I’m not trying to use it as an excuse, but this can be one of the reasons to why I lose interest in everything so fast. I finally see how aphantasy is affecting me so much and I figured out how to compensate for my own blind spot: by watching pole dancing videos the day before to motivate myself to go back weekly.

And I must say, it works AMAZING.

This is basically called a conscious compensation strategy, whereby you find a way to get around the lack of “pull factor”. Be it picking up a new hobby, going for dance lessons, having a productive day at work or going to a party to meet interesting people…etc. If you think that you’ve lost interest in anything, watch a few videos about it and see if it spikes your interest again. The best thing about this simple compensation strategy is that it can apply to each and everyone of us, whether we are aphantasmic or not.

So when you go home and next time you don’t feel like going for class, you watch videos of others or yourself, and you will go, because something visual such as a video might trigger the feeling of “fun” that you had during class, which will bring you back to the place.

The best thing about this coping strategy? You can apply this to all aspects of life.

After knowing that my laziness and lack of motivation could be due to this instead of solely on ‘personality’, I definitely feel more willing to do stuff instead of procrastinating all the time.

If you would like to check out the Pole Studio I go to, it’s SLAP Dance Studio located at 155A/157A Telok Ayer Street, Singapore. My instructor is Jas and trust me, her classes are really, incredibly fun and enjoyable that I just can’t get enough. She’s a professional pole and exotic dancer and choreographer for over 8 years, was the founding member of Bobbi’s Pole Dance Studio Singapore, the world’s foremost Pole Dance studio from Australia and the creator of the annual Miss Pole Dance Australia competition. Not only that, Jas has also performed with independent dance companies and choreographers in Asia, and her performances include the inaugural Youth Olympics Games Opening 2010, the W!LD RICE annual fundraising gala 2009 and the Asian Pole Summit 2008. What more could you ask for from such an amazing instructor? She’s definitely one of the “pull factors” which motivates me to go back for more. :)

Think You’re Lazy? You May Have Aphantasia

Do others call you lazy? Are you sick and tired of always losing interest in everything so fast? You may have aphantasia.

Push and Pull Factors

Push factors are circumstances or conditions which motivates a person to do something, especially in one’s country, region, organization, religion, etc. An example can be a situation whereby one suffers discrimination at work and is desperate to change to a new work environment. That negative influence is a push factor.
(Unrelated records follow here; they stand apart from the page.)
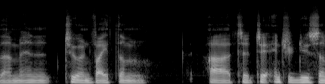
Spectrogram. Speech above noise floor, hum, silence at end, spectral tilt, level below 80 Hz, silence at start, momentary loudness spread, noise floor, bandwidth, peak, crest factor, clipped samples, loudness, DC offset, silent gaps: 33 dB; none; 0 s; -6 dB/octave; -44 dBFS; 0 s; 8 LU; -57 dBFS; 13.5 kHz; -6 dBFS; 18 dB; under 0.1%; -25 LUFS; under 0.1%; none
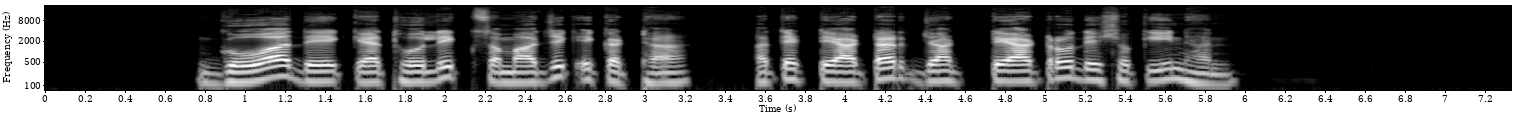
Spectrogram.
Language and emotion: Punjabi, neutral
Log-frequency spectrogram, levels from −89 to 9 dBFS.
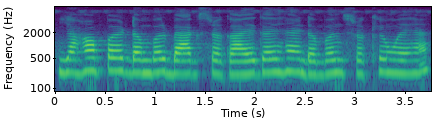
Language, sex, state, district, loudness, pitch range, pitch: Hindi, female, Haryana, Rohtak, -16 LUFS, 220-240 Hz, 230 Hz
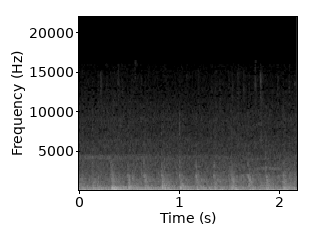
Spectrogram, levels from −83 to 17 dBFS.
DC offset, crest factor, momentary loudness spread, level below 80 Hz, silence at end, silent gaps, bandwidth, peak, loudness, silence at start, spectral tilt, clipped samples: under 0.1%; 16 dB; 4 LU; -30 dBFS; 0 s; none; 14 kHz; -8 dBFS; -25 LUFS; 0 s; -7.5 dB/octave; under 0.1%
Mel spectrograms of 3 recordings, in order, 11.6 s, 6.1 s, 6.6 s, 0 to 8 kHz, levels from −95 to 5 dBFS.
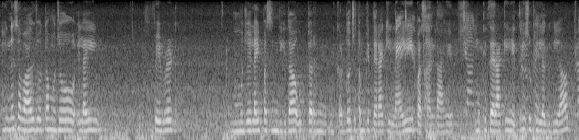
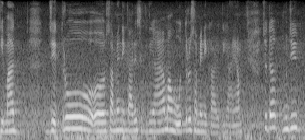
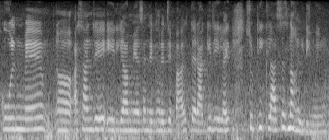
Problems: constant background noise, echo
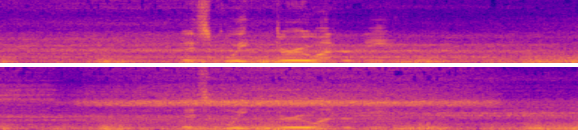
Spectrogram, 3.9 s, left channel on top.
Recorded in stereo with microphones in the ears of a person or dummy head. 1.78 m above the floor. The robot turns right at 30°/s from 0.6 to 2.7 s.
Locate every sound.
1.2 s a man speaking: 15° left; by 2.7 s 60° left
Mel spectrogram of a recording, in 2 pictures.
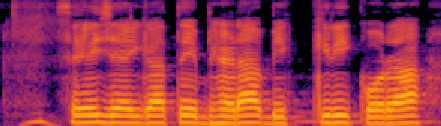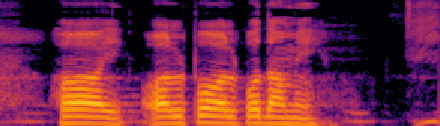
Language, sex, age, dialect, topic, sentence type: Bengali, male, 18-24, Jharkhandi, agriculture, statement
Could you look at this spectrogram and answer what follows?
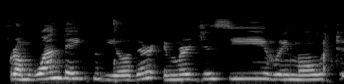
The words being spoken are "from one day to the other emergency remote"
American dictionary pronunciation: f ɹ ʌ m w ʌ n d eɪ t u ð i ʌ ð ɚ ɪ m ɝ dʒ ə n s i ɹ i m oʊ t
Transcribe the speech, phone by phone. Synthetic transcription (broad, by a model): f ɹ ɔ m w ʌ n d eɪ t u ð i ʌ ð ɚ ɪ m ɝ dʒ ə n s i ɹ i m oʊ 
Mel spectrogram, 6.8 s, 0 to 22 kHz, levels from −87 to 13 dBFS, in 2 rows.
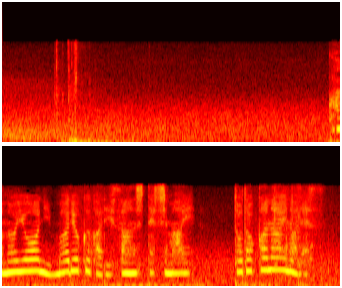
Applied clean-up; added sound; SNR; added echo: none; Door; 14 dB; none.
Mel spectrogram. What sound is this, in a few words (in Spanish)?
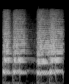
chileno nervioso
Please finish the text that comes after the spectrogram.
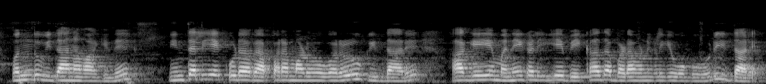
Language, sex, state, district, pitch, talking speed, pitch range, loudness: Kannada, female, Karnataka, Bellary, 190 Hz, 110 wpm, 180-210 Hz, -16 LUFS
On the other hand, pull factors can be the lure of something which is attractive. For example, the economy of another country, increase in income of another organization, or even something simple such as advertising, sales, discounts, promotional events and referral and loyalty-reward programs. Basically, the more compelling the pull factor, the more likely the recipient of the message will respond.

More often than not, people without aphantasia can be more easily influenced by pull factors and can be more easily motivated to do something. This is because they are able to ‘visualize’ and better ‘foresee’ the benefits of what is attractive and be ‘pulled’ to do something. Whereas certain people with aphantasia, such as me and some others who are unable to visualize no matter how hard we try, pull factors may only affect us for a limited amount of time and once our memory of it or the feeling it gives us is gone, we are no longer tempted by the initial pull factor.

Yes, people with aphantasia are more likely to be influenced by push factors because we lack effective pull factors that affects us.

That said, it does not mean that pull factors are completely unable to influence us at all. What we need is something to ‘remind’ us to do it. A conscious compensation strategy for you to find a way to get around the lack of pull factors.